When used as a portable projector it is important to pay attention to where the cooling air is coming from. Many times when a projector is pulled out for a board meeting, or for a quick presentation, they are used with a notebook computer sitting beside them. If the computer is exhausting its hot air into the air intake of the projector, it will take much longer for the lamp to cool.
Projector Lamp â€“ Proper Use And Care
Sometimes papers, or books are put in front of the unit in an attempt to hide what is being projected. As long as there is no obstruction of air flow, this is not a problem. Do not prop a book immediately in front of the lens. Most projectors have vents all the way around them because of the much needed cooling. A piece of paper or a book covering the lens or top of the unit can easily restrict air and shorten the life of the projector lamp.
Another practice that will quickly shorten the life of the projector lamp is placing the lens cap over the lens when the bulb is turned on. This creates excessive heat by allowing the lens glass to heat more than normal. A rubber stopper or plastic cover over the lens will prevent it from cooling as it was designed to do.
It is a good idea to use a new projector and projector lamp for at least 20 hours as soon as possible after purchase. If a lamp is going to fail prematurely it will probably fail during that time. This allows the user to exchange the lamp for a new one while still under warranty. Most new lamps are covered under warranty for three to six months after purchase-not from the time it is installed. Any spare lamps should be tested by using them at least 20 hours within a few days of purchase. The original lamp can be kept as a spare or re-installed for use until it no longer functions.
When changing the lamp, the user should never touch it with bare hands. Oils from the skin can cause the lamp to heat unevenly. This will shorten lamp life. Using a clean cloth or gloves when replacing the lamp is recommended.
Projector lamps are usually rated between 2000 and 4000 hours of life. This actually refers to the half-life of the lamp. The half-life is the point where the lamp is half as bright as it was new. The lamp will still work at its half-life, but it will continue to gradually lose brightness.
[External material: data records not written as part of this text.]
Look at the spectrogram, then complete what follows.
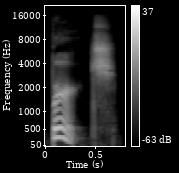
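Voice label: "birch", English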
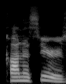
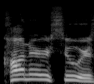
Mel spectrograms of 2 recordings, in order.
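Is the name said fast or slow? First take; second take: fast; slow. First: It is said fast, blending into one word. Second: It is said slowly, as two separate words. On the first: "if you say it fast enough" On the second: "it's Connor Sewers"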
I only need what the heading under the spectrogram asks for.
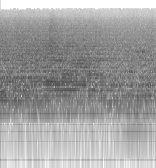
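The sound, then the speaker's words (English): A freight train passes through a working-class neighborhood between steel mills in Gary, Indiana, a loud, steady rumble with a sustained horn-like tonal hum that continues unbroken for the whole clip. “With the exception of frequent freight trains,”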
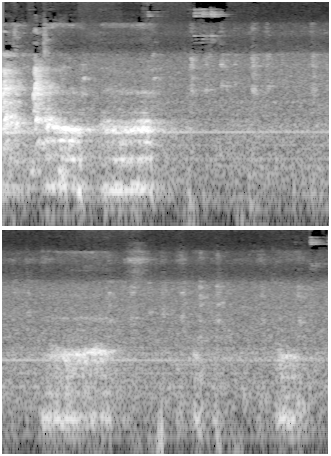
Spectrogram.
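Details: Golden Retriever playing with its owner, giving drawn-out whining tones in the first two seconds, then softer, shorter whines near the middle and end over a faint steady hiss.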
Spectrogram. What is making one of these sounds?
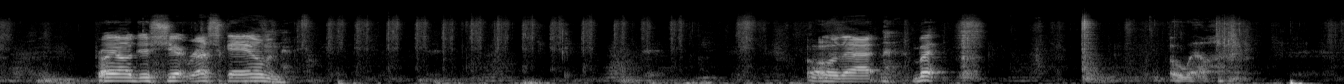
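A man speaks close by in short phrases.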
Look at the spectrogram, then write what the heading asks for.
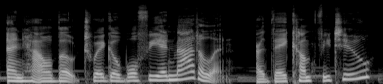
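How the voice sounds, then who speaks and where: A woman voicing a gentle, patient and loving father bear in a children's bedtime story, reassuring and playful. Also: low-pitched, sing-song, normal speed, faint music behind.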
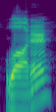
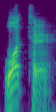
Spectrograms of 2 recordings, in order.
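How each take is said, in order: First: 'water' with T as an R-like tap; American flapped T. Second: 'water' with a clear hard T; unflapped T. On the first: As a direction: flap the T in 'water'. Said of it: "연음 현상이 들어가서 이렇게". ('water'의 T를 ㄹ처럼) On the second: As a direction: release the T in 'water' fully. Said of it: "이렇게 발음해 틀린 것은 아니". ('water'의 T를 또렷한 ㅌ로) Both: Shown as a demonstration.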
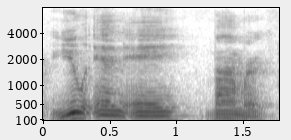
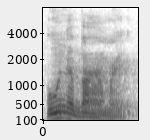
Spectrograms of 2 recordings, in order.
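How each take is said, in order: First: "U N A bomber" with U, N, A said as slow separate letters; spelled out. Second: Said in the usual way. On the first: Shown as a demonstration. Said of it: "Un, University, A, Airlines".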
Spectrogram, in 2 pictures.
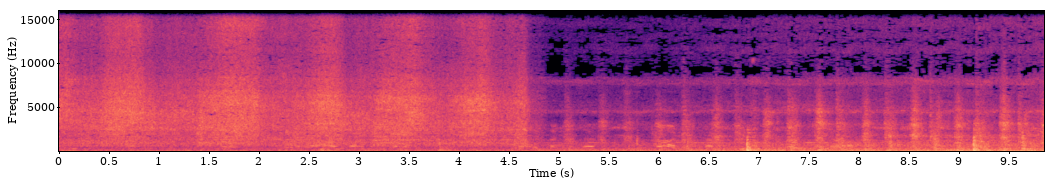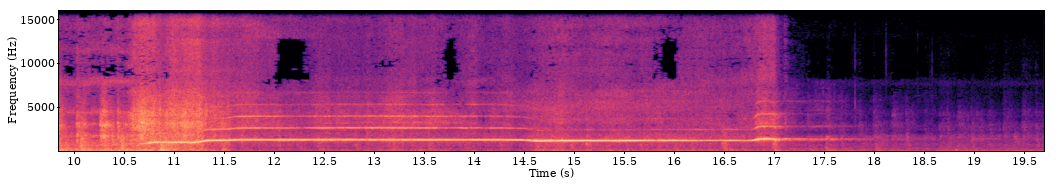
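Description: Small steam locomotive hissing steam, in pulses at first, then a long steam-whistle blast about eleven seconds in that holds one steady tone for some six seconds, dips slightly in pitch partway, steps back up and cuts off near the end.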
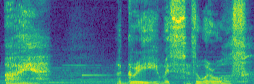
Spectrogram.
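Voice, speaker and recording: A man playing a grave, mysterious adventurer in a radio drama, speaking in a measured, theatrical, formal way. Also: low-pitched. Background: dramatic music.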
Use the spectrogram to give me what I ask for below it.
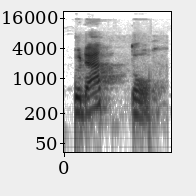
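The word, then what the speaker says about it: フラット: But in Japanese, it's furatto. So it goes up in the middle.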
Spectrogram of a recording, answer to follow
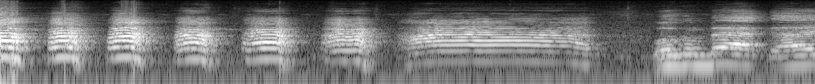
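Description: A person's drawn-out laugh: a run of rhythmic 'ha' pulses about three a second that slow down, then one long held 'haaa' about two seconds in, followed by a short burst of voice near the end.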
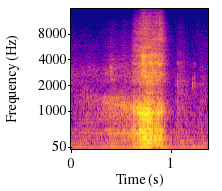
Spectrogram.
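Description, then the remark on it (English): A single wet, noisy slurp lasting about a third of a second, rising and fading quickly against a quiet background with no talking. “So, sorry about the slurp there.”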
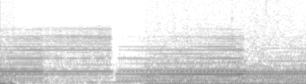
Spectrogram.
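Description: Faint background music of held, steady notes, heard in a pause between spoken lines.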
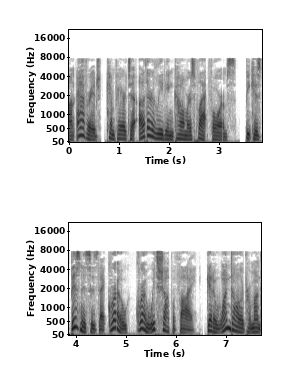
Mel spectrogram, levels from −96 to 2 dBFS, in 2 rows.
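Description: Throughout, the speech sounds rough and grainy with plainly audible coding damage, likely from low-delay AAC compression such as AAC-ELD, fitting a bitrate around 32 kbps. At 3.05 to 3.10 s, after "to other leading commerce", and again at 4.79 to 4.83 s, after "because businesses that", there is a brief dip of about 30 ms, consistent with AAC frame loss with muting. Each time, the decoder zeroed one frame's spectrum, and the overlapping windows fade the sound out and back in.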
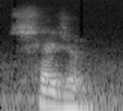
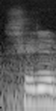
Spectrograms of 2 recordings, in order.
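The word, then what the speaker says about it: schedule: পরের শব্দ হচ্ছে সেজুল। আমাদের দেশে আমরা বলিশিডিউল। সবাই খুবই কমনশিডিউল। সেডিউল বলে কেউ বুঝবে না।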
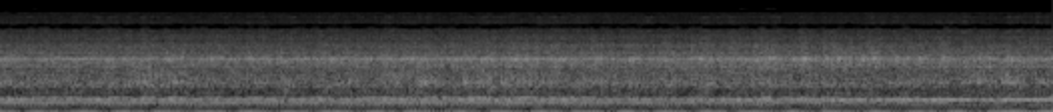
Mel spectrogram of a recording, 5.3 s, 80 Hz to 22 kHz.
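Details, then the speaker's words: Electric motor run on 220 V in star connection with no load, after a bearing overhaul with fresh grease: steady, even hum with a light high whine and no knocks, normal smooth running. "Вот слушайте, как работает. На звезде он практически может работать в режим S1. Он практически в неограниченном режиме может работать."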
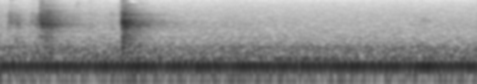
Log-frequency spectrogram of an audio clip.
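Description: Steady low hum of a hotel room's ventilation, with two brief sharp noises about a quarter and two-thirds of a second in.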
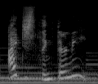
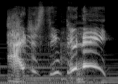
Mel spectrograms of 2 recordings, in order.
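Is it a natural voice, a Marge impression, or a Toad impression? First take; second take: natural; Toad. First: It is said in the speaker's natural voice. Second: It is said in a full Toad voice.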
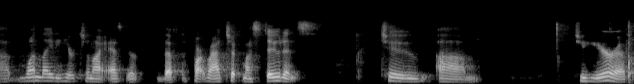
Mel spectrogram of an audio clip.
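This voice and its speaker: In an American accent, a woman speaks with a very deep, low pitch and fairly even intonation. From southern West Virginia, Logan. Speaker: memoir author. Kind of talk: book talk to audience. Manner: halting.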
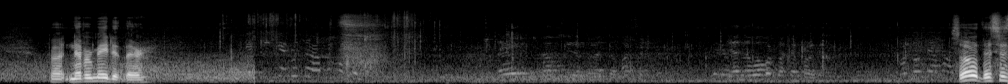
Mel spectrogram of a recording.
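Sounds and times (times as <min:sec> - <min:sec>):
distant voices talking: 0:00.0 - 0:10.0
brief rustle: 0:02.2 - 0:07.4.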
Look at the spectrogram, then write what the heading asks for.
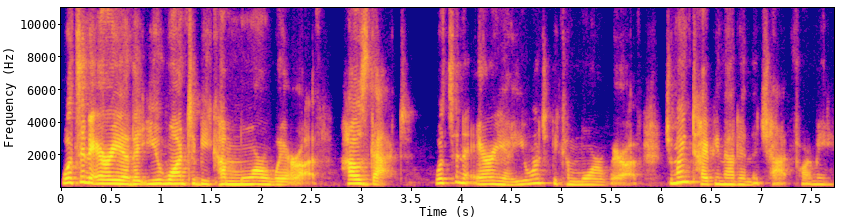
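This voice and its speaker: A woman's fairly high voice moves with ordinary pitch variation. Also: fairly quick pace. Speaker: life coach. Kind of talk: live webinar presentation. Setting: online live video session with chat. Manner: loud.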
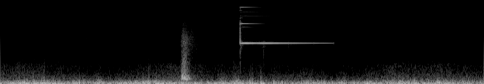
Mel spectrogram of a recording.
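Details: Low outdoor rumble with a single metallic ding that rings on for about a second, and no animal call.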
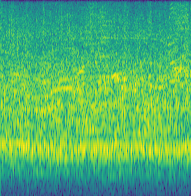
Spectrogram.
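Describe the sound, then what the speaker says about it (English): Welsh football crowd in a stadium at a Wales versus West Germany match, a dense steady roar of cheering and applause with a commentator's voice over it. "And at last the Welsh crowd have got something to shout about"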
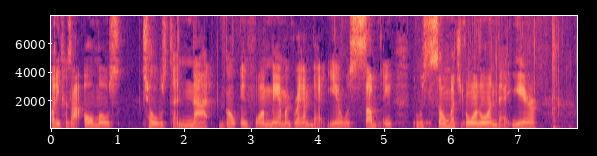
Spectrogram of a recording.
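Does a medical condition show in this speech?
Yes: cleft lip and palate; congenital cleft lip and palate, surgically repaired; voice a little raspy early in the morning; cleft lip and palate partly affects how speech sounds.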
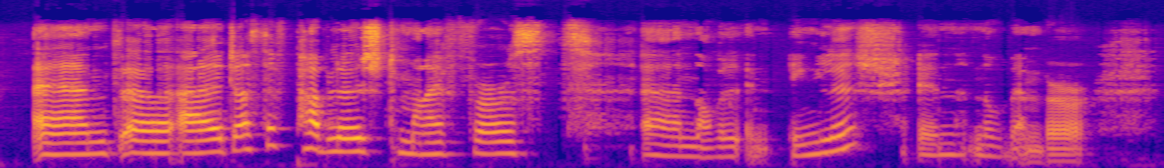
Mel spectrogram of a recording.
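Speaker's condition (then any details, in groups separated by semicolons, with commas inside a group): No condition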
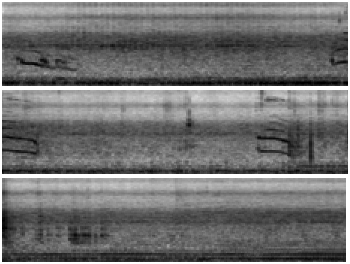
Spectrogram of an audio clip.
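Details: Kitten named Kripto Cimol struggling to climb onto a swing where it wants to sleep; three clear meows, rising then falling in pitch, spaced about three seconds apart, over a steady low hum and faint clicks.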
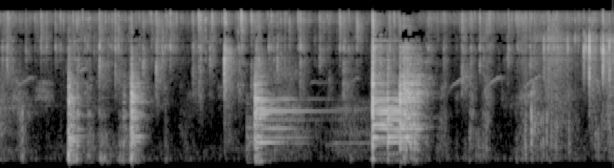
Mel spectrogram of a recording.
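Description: Large metal cooking cauldron (kazan) being set down on a stack of firewood with a few dull knocks, then its metal lid clanking against it twice, each clang ringing for under a second. Steps crunch in snow around it.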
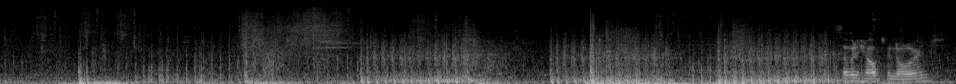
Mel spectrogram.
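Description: A gun fires repeated loud shots.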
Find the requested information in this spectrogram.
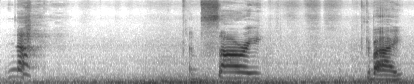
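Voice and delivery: high, loud panicked venting near a shout; anxiety boiling over, can't calm down; real outburst. Real, not acted. Telling viewers she can't cope, panicked loud outburst. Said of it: "Sorry about that outburst".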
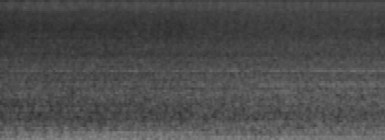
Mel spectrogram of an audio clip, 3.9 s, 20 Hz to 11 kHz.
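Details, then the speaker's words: 2016 Nissan Note, supercharged HR12 three-cylinder: P0302, flashing light, stalling and power loss. In a power balance test, cutting cylinder 2 barely changes the rough, lumpy idle, while cutting 1 or 3 stalls it: dead cylinder 2 misfire. "card number two and nothing happened RPMs split up a little bit but that's it"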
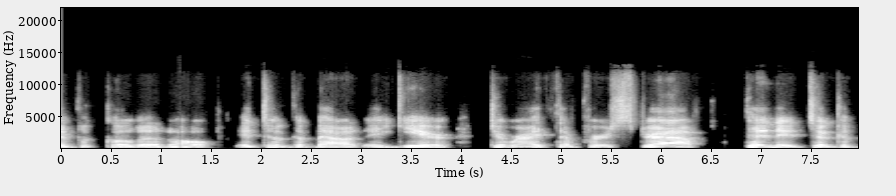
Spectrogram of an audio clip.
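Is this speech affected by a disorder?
Yes: primary lateral sclerosis; voice affected.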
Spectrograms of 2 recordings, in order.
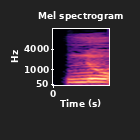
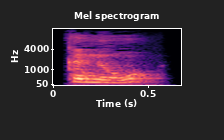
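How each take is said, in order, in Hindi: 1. शब्द सीधे n ध्वनि से शुरू होता है। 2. शब्द की शुरुआत एक सुनाई देने वाली k ध्वनि से होती है। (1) "के साइलेंट है" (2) "ये चारों ही प्रोनाउंसिएशन बिल्कुल गलत है"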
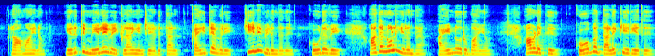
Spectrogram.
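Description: A woman narrating a family drama story in a dramatic, expressive reading. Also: on the high side.

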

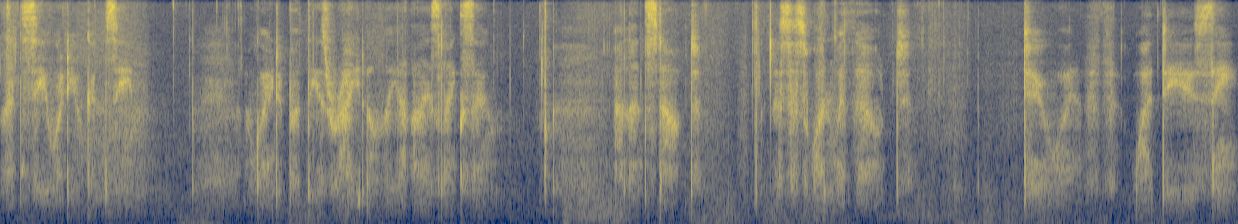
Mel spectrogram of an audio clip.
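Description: An ASMR performer whispers as a kind witch examiner, soothing and deliberate, with soft words of approval. The recording quality is low.

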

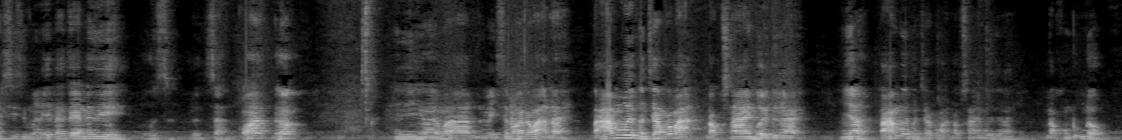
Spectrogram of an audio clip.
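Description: A man's voice: medium pitch, pushed and bright, a little hiss or hum. Chatty male English teacher, echoey room. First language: Vietnamese. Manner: chatty and teasing, repeats words slowly to drill them. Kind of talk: casual spoken lesson.

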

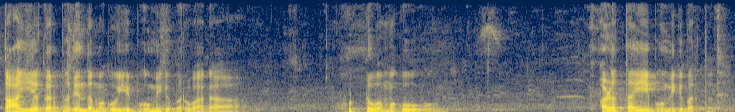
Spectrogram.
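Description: Man with a North Karnataka Kannada accent, unhurried, repetitive, rhetorical, faint noise behind. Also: lowish voice, animated. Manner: repetitive, rhetorical questions, rising emphasis; hushes the crowd firmly and jokingly. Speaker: speaker addressing a festival gathering. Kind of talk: spiritual public talk.

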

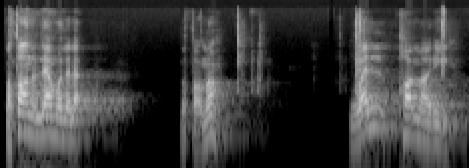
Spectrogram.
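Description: A man with an Egyptian Arabic accent, an imam giving a classroom lecture in Arabic and English, explaining slowly, repeating examples and asking his students questions. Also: on the high side, lively intonation, darkish tone, long reverb tail. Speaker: imam teaching Quran recitation. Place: mosque hall.

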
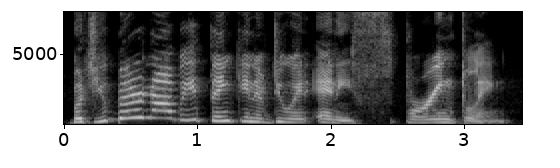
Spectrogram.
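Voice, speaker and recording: A woman voicing a firm but kindly mother cat in a storybook, speaking in a deliberate, cautionary way. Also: on the high side, wildly swooping pitch, pushed and bright, full character voice. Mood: firm, approving.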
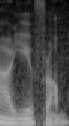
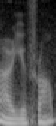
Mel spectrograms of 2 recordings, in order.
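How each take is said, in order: The two takes are said the same way.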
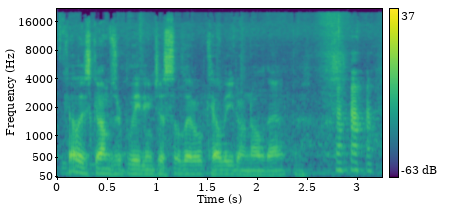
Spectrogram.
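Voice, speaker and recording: A man working as a dentist who calmly explains each step of a procedure to his patient and the viewers as he works. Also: fairly low pitch, fast talker, background noise. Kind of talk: narrating a dental procedure.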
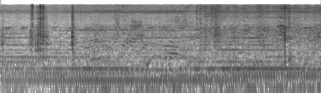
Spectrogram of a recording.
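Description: Vietnamese kite flutes (sáo diều) droning in the wind: several steady tones sounding together like a held chord, over a low wind rumble.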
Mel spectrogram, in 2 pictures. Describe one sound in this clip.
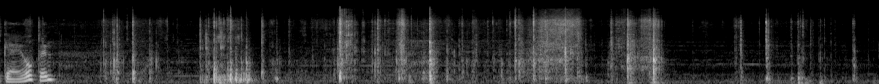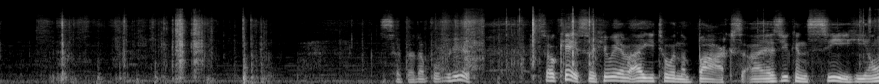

When purchasing a new projector, it is good to consider what the typical life of a lamp is. At $200 to $500 per bulb, this can make a big difference in a purchase decision.
With a lamp life of 3000 hours, a projector lamp should last more than 5 years if used 10 hours a week. However, the life of the lamp can be greatly shortened if the projector overheats or gets moved while the lamp is still warm.
By being careful to protect the lamp from overheating it is realistic that a projector lamp will serve its user for several years.